7.   Seeking advice on what to eat and when to prevent post-run digestive issues. Sorry :( – Christine H.

To prevent gut issues be sure to stick to what you know works. Race day is not the time to experiment.
No high fiber foods before long runs – such as bran, beans, cabbage family foods. Be careful with how much fruit you eat since it can go through you more quickly. Caffeine can also have a laxative effect. And remember these three little words: “Less is More” during the race. After the first hour, aim for 30 grams of carbohydrates per hour so either a GU, gel, chomps, chew or bloks with water OR sports drinks, but not both.

8.   Is carb overloading still practiced or recommended? – Liz A.

Carbohydrates are the best fuel source for running. It is recommended that you start carboloading three days ahead of time by adding a tennis ball-sized amount more to each meal.

9.    What if you do not like pasta? What else can you eat for carbohydrates? – Melissa R.

Rice, risotto, quinoa, potatoes (baked not fried) or just bread are all good alternatives.

10.   In your opinion, is an energy gel helpful for running a half marathon, or not really necessary? – Clare C.

Unless you are running a blistering pace, you may want to do a gel in the second hour (if you think you need it), but be sure to have it with water.

11.   I typically take in 20 grams of protein during a long run in the form of a clif builder bar spaced out along the route.  Additionally, 1 gel per 45 min- 1 hour, and few chews.  What is your view on protein intake during a run? – Tony D.

Protein is important to build muscle and repair post run, but not during. Protein during a run actually delays the carbs in your gut from leaving your stomach and getting to your muscles, so wait until you are done and have some protein along with your carbs.



About Sports Medicine

UPMC Sports Medicine is the region’s largest and most experienced center dedicated to caring for athletes of all levels.

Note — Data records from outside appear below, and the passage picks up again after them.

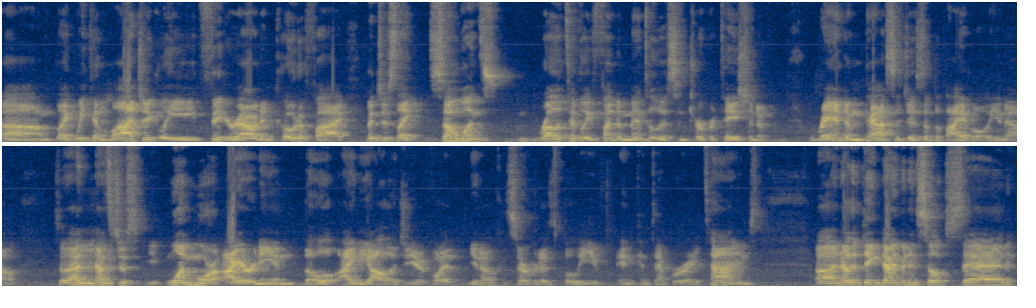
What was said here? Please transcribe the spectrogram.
um, like we can logically figure out and codify, but just like someone's relatively fundamentalist interpretation of random passages of the Bible, you know. So that Mhm. that's just one more irony in the whole ideology of what you know conservatives believe in contemporary times. Uh, another thing Diamond and Silk said.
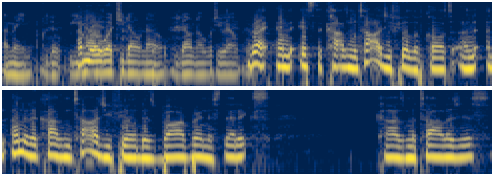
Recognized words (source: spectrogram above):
I mean, you, don't, you I know mean- what you don't know. You don't know what you don't know. Right, and it's the cosmetology field, of course. Un- And under the cosmetology field there's is barbering, aesthetics, cosmetologist,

For more than 25 years of world-class care, we’re proud to offer more services, have more physicians, and treat more student athletes than any other sports medicine provider in the region.